“It does make sense to have access to an advocate,” Lund said. But do you have to send money to Washington, D.C., “when the actual work is going to be done by local folks?”

It’s unclear how effective the Foundation’s outreach has been with teachers. Lund said it’s hard to get an accurate estimate, and WEA declined to reveal comparisons of its membership numbers before and after the Janus ruling.

Anti-union messaging can be a hard sell in Washington state — especially among teachers, many of whom belong to unions that secured double-digit raises for their members in the years following a court-ordered state education funding overhaul in 2017. Nearly 20% of the working population here are union members, the third-highest rate in the country after New York and Hawaii, according to USA Today. 

“I just throw their stuff away,” said Sarah Ard, a teacher in the  Kennewick School District who said she’s been receiving the Foundation’s messages to her personal email and mailing address for years.

“The great part about unions is solidarity and that you stand with each other,” said Shraddha Shirude, a math teacher at Garfield High School in Seattle. “It becomes a very individualistic thing to say, ‘I’m gonna pull my money.’ “

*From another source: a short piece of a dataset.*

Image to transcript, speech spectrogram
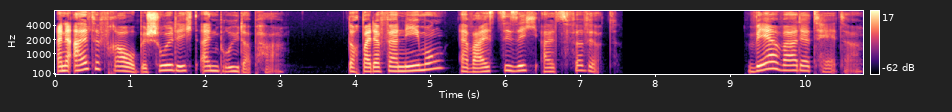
Eine alte Frau beschuldigt ein Brüderpaar. Doch bei der Vernehmung erweist sie sich als verwirrt. Wer war der Täter?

Shirude, a second-year teacher, said the flyer appeared to be targeted at those who may be concerned about making ends meet. She said the dues could be adjusted to ease those concerns for beginner teachers, but, “I’m not going to give up on the union because of that. You join the union so you can communicate your needs.”